## Required work
Drop the images. Copy every line below character for character.
*** Begin section ***
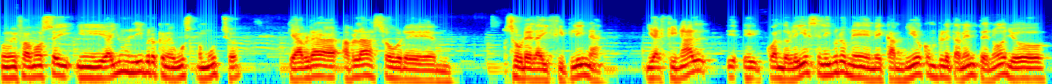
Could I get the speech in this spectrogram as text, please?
muy, famoso y, hay un libro que me gusta mucho que habla, habla sobre, sobre la disciplina. Y al final, eh, eh, cuando leí ese libro me cambió completamente, ¿no? Yo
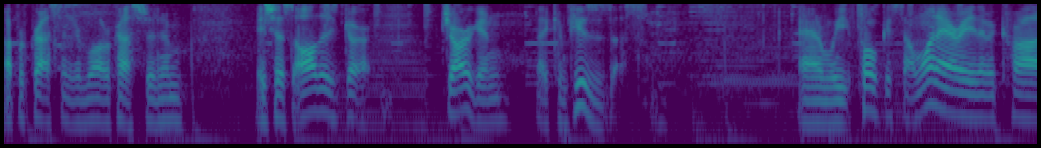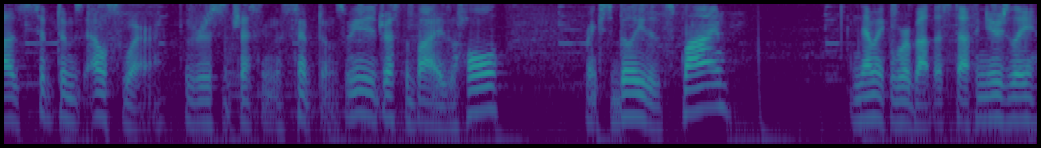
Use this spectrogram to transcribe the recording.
Upper cross syndrome, lower cross syndrome. It's just all this gar- jargon that confuses us. And we focus on one area, then we cause symptoms elsewhere because we're just addressing the symptoms. We need to address the body as a whole, bring stability to the spine, and then we can worry about that stuff. And usually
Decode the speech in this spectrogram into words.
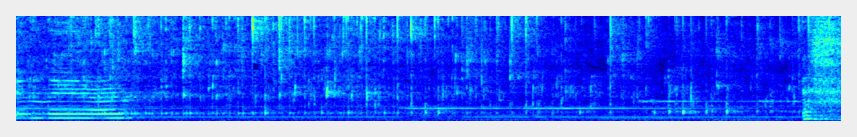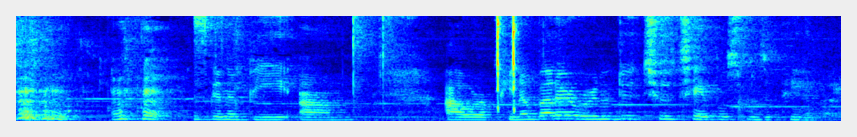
in there. it's gonna be um, our peanut butter. We're gonna do two tablespoons of peanut butter.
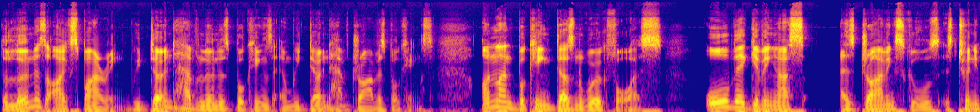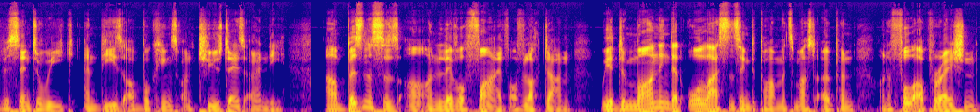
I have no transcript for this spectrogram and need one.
the learners are expiring. We don't have learners' bookings and we don't have drivers' bookings. Online booking doesn't work for us. All they're giving us as driving schools is 20% a week, and these are bookings on Tuesdays only. Our businesses are on level 5 of lockdown. We are demanding that all licensing departments must open on a full operation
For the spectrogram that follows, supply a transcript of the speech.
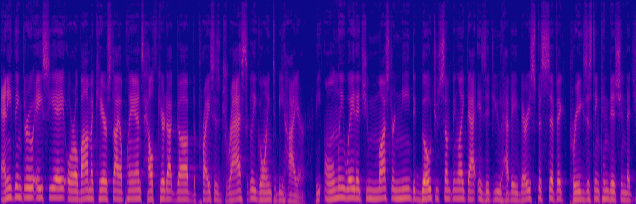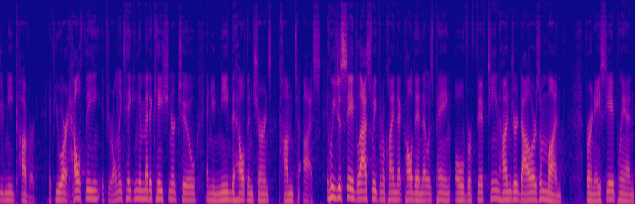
Anything through ACA or Obamacare style plans, healthcare.gov, the price is drastically going to be higher. The only way that you must or need to go to something like that is if you have a very specific pre existing condition that you need covered. If you are healthy, if you're only taking a medication or two and you need the health insurance, come to us. We just saved last week from a client that called in that was paying over $1,500 a month for an ACA plan,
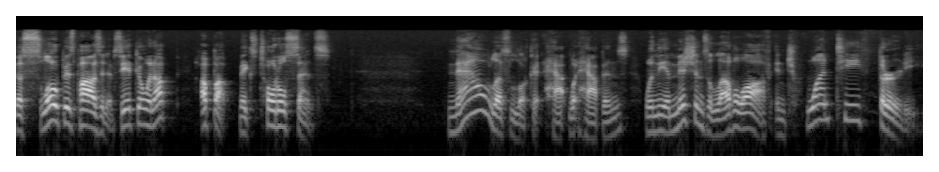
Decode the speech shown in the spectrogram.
The slope is positive. See it going up? Up, up. Makes total sense. Now let's look at ha what happens when the emissions level off in 2030,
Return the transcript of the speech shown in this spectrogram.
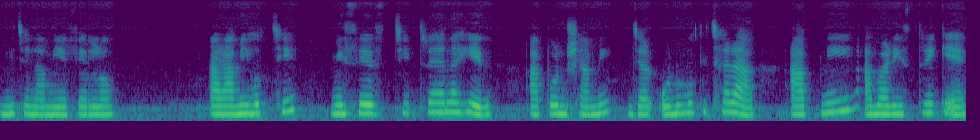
নিচে নামিয়ে ফেলল। আর আমি হচ্ছি মিসেস চিত্রা এলাহির আপন স্বামী, যার অনুমতি ছাড়া আপনি আমার স্ত্রীকে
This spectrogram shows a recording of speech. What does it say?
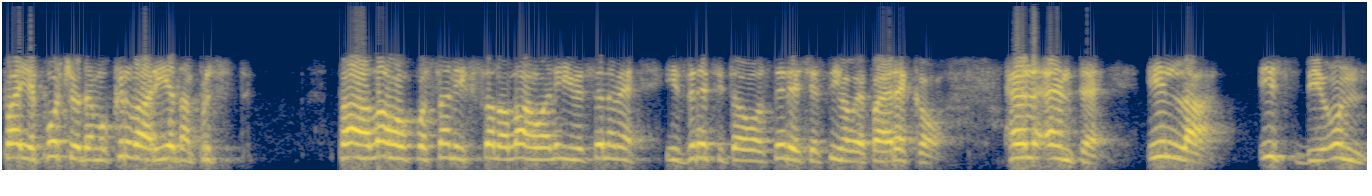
pa je počeo da mu krvari jedan prst. Pa Allahov poslanik sallallahu alejhi ve selleme izrecitao sljedeće stihove pa je rekao Hel ente illa isbi'un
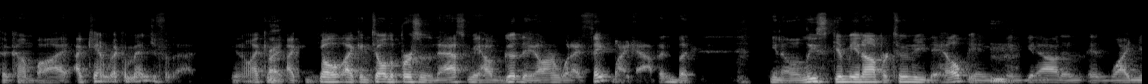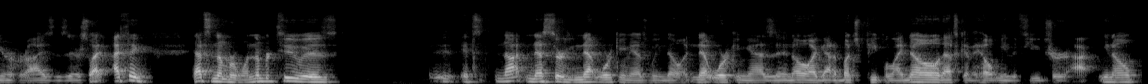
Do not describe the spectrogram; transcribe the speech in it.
to come by, I can't recommend you for that. You know, I can, right. I can tell, I can tell the person that asked me how good they are and what I think might happen, but you know, at least give me an opportunity to help you and, mm. and get out and, and, widen your horizons there. So I, I think that's number one. Number two is it's not necessarily networking as we know it. Networking as in, oh, I got a bunch of people I know that's going to help me in the future. I, you know,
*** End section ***
## Exercise answer
Could I get the speech in this spectrogram as text, please?
muy, famoso y, hay un libro que me gusta mucho que habla, habla sobre, sobre la disciplina. Y al final, eh, eh, cuando leí ese libro me cambió completamente, ¿no? Yo
Use this spectrogram to transcribe the recording.
Upper cross syndrome, lower cross syndrome. It's just all this gar- jargon that confuses us. And we focus on one area, then we cause symptoms elsewhere because we're just addressing the symptoms. We need to address the body as a whole, bring stability to the spine, and then we can worry about that stuff. And usually
Decode the speech in this spectrogram into words.
in there. it's gonna be um, our peanut butter. We're gonna do two tablespoons of peanut butter.
I have no transcript for this spectrogram and need one.
the learners are expiring. We don't have learners' bookings and we don't have drivers' bookings. Online booking doesn't work for us. All they're giving us as driving schools is 20% a week, and these are bookings on Tuesdays only. Our businesses are on level 5 of lockdown. We are demanding that all licensing departments must open on a full operation
For the spectrogram that follows, supply a transcript of the speech.
Anything through ACA or Obamacare style plans, healthcare.gov, the price is drastically going to be higher. The only way that you must or need to go to something like that is if you have a very specific pre existing condition that you need covered. If you are healthy, if you're only taking a medication or two and you need the health insurance, come to us. We just saved last week from a client that called in that was paying over $1,500 a month for an ACA plan,
Decode the speech shown in the spectrogram.
The slope is positive. See it going up? Up, up. Makes total sense. Now let's look at ha what happens when the emissions level off in 2030,
Return the transcript of the speech shown in this spectrogram.
নিচে নামিয়ে ফেলল। আর আমি হচ্ছি মিসেস চিত্রা এলাহির আপন স্বামী, যার অনুমতি ছাড়া আপনি আমার স্ত্রীকে
This spectrogram shows a recording of speech. What does it say?
pa je počeo da mu krvari jedan prst. Pa Allahov poslanik sallallahu alejhi ve selleme izrecitao sljedeće stihove pa je rekao Hel ente illa isbi'un
Do not describe the spectrogram; transcribe the speech in it.
to come by, I can't recommend you for that. You know, I can, right. I can tell, I can tell the person that asked me how good they are and what I think might happen, but you know, at least give me an opportunity to help you and, mm. and get out and, and, widen your horizons there. So I, I think that's number one. Number two is it's not necessarily networking as we know it. Networking as in, oh, I got a bunch of people I know that's going to help me in the future. I, you know,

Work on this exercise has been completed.